1. Why did you decide to make aliya?
Mommy: I felt like history was happening and I wanted to be a part of it, not watching from afar.
Abba: I’m a Jew, and I wanted to live in my home land.
Did anything specific in your childhood helped influence your decision to make aliya?
Mommy: My parent’s honesty in the right thing.
Abba: My year in Israel after high school (yeshivat har ezion). and NCSY a little.

2. Have you been thinking of making aliya before you decided to? How long have you been considering it?
Yes we’ve been thinking since we got married and decided when we came here for a year. (after they got married they came here for a year- my dad learned in Yeshivat Har Etzion. they lived in the kollel apartments in alon shevut) we decided to make aliya before Sara (oldest child) was in 3rd grade- they made aliya a year before that.

3. What were your considerations to make aliya? pros and cons.
Pros- a better life for our children and everything else we said (see answer to question 1)
Abba: wanted to help run MMY
Cons- we left our whole family in America.
4. What were the reactions you got when you announced you were making aliya? - family, friends
Friends- “WHY?!?!” “Oh that’s so nice!!!!” “You don’t mean you’re really moving- just going for a few years, right?” “I can’t do that, I’m too close to my mother!!!” “I would kill my kids if they did that!!!” a lot of- “Kol hakovod!!”
Family- were very supportive.
5. If you could have made aliya at a different point in your life, when would it be?
We made the right decision. It was the right time.
Abba- it’s just too bad that I couldn’t do the army.
6. What is the hardest part of making aliya?
Family- not being around, not being able to run in for a bris etc.
7. How do you deal with these problems?
Email, lots of phone calls and your friends become like family
8. Do you think there are advantages to being an oleh as apposed to being a tzabar?
Yes- you understand a different culture, you appreciate Israel more sometimes.

9. What did you look for in a community to move to?
makom torah, similar haskafah, Zionist, (good weather).

10. Why did you choose to move to Alon Shevut?
The yeshivah, friends from year at kollel here, with only 1 car it is good to live in a small place where everything is walking distance.

11. Do you think your daily life here is different than in the U.S?
Absolutely- only 1 car, more going into peoples houses, more interaction with the neighbors, more going outside, living in a Jewish country.
Abba: ”When I stand at Tzomet Hagush and I see a street sign that says ‘Hebron, Kiryat Arba and Be’er Sheva’ to the right and ‘Yerushaliem and Beit Lechem to the left, and I think to my self that Avraham Avinu probably saw the same sign, but the distance was probably in cubits not kilometers!”

12. What do you feel you contribute to Israel or to your community?
Just living here and raising a family.
Abba: by bringing girls from other countries and giving them a year in Israel, showing them the country.
Mommy: by going to work in the merkaz as a religious woman who lives in Gush Etzion.

13. Do you think you have been able to help influence anyone to make aliya?
We try to portray to Americans that it’s possible to live a good life here, as apposed to the way we grew up- Israelis were different and lived with less.

14. Do you think making aliya was a good choice?

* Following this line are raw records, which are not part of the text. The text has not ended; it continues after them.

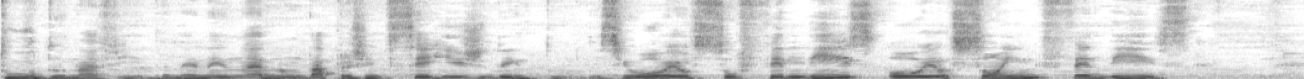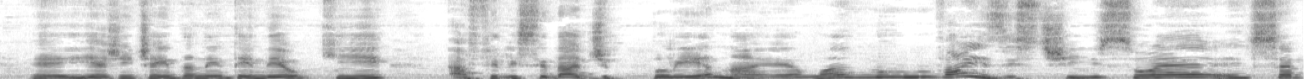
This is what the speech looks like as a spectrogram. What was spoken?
tudo na vida, né, não, não dá pra gente ser rígido em tudo. Assim, ou eu sou feliz ou eu sou infeliz. É, e a gente ainda não entendeu que a felicidade plena, ela não, não vai existir. Isso é, isso é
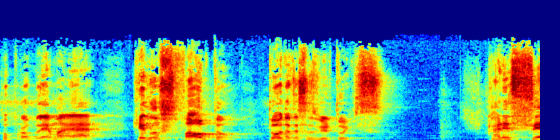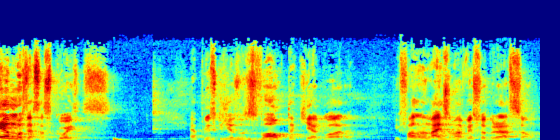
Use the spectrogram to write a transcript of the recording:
O problema é que nos faltam todas essas virtudes. Carecemos dessas coisas. É por isso que Jesus volta aqui agora e fala mais uma vez sobre oração.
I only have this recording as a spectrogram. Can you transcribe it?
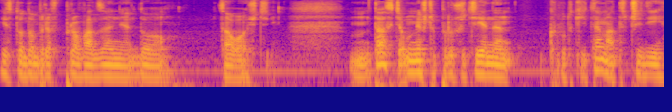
jest to dobre wprowadzenie do całości. Mm, teraz chciałbym jeszcze poruszyć jeden krótki temat, czyli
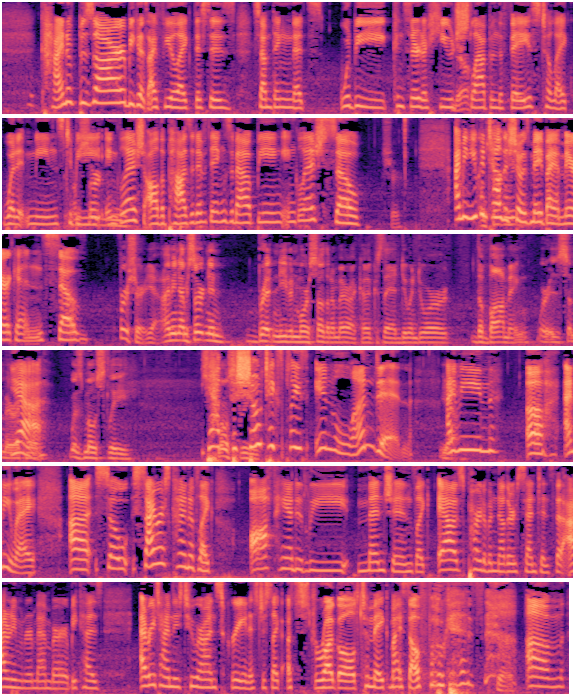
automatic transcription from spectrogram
kind of bizarre because I feel like this is something that's would be considered a huge Yeah. slap in the face to like what it means to I'm be certain- English, all the positive things about being English. So Sure. I mean, you can tell the certainly- show is made by Americans, so For sure, yeah. I mean, I'm certain in Britain, even more so than America, because they had to endure the bombing, whereas America Yeah. was mostly. Yeah, Mostly- the show takes place in London. Yeah. I mean, uh, anyway, uh, so Cyrus kind of like offhandedly mentions, like, as part of another sentence that I don't even remember because every time these two are on screen, it's just like a struggle to make myself focus. Sure. Um,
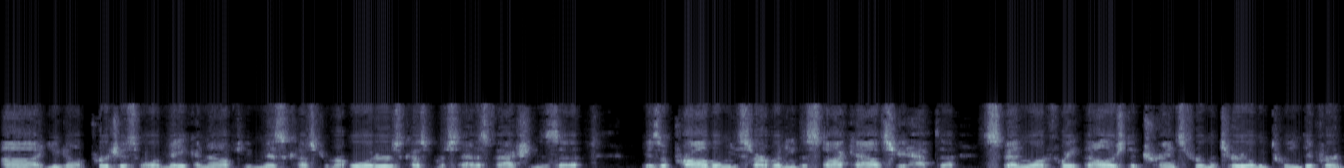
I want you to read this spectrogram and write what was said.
uh, you don't purchase or make enough, you miss customer orders, customer satisfaction is a is a problem. You start running the stockouts, you have to spend more freight dollars to transfer material between different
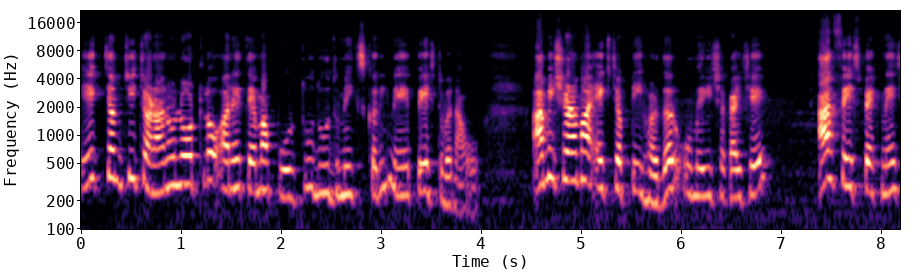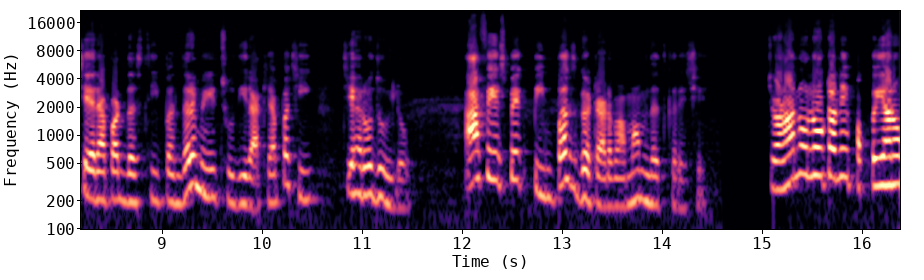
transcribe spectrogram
એક ચમચી ચણાનો લોટ લો અને તેમાં પૂરતું દૂધ મિક્સ કરીને પેસ્ટ બનાવો. આ મિશ્રણમાં એક ચપટી હળદર ઉમેરી શકાય છે. આ ફેસ પેકને ચહેરા પર દસથી પંદર મિનિટ સુધી રાખ્યા પછી ચહેરો ધોઈ લો. આ ફેસ પેક પિમ્પલ્સ ઘટાડવામાં મદદ કરે છે. ચણાનો લોટ અને પપૈયાનો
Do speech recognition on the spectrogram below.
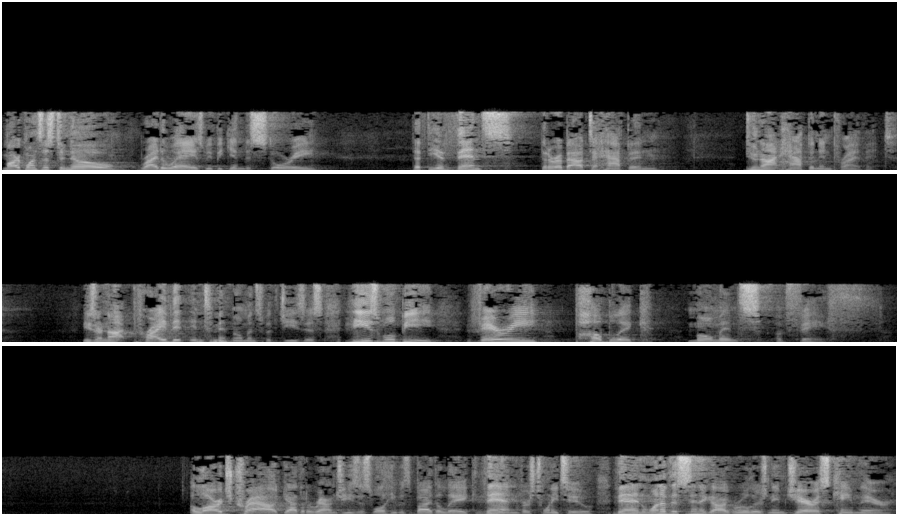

Why?
Yes, because of all we said, and look what a wonderful daughter (and other kids) we were able to raise here!!!

15. Who is the Israeli face in your opinion?
Abba- Rav Lichtenstin
Mommy- my friends in Alon Shevut.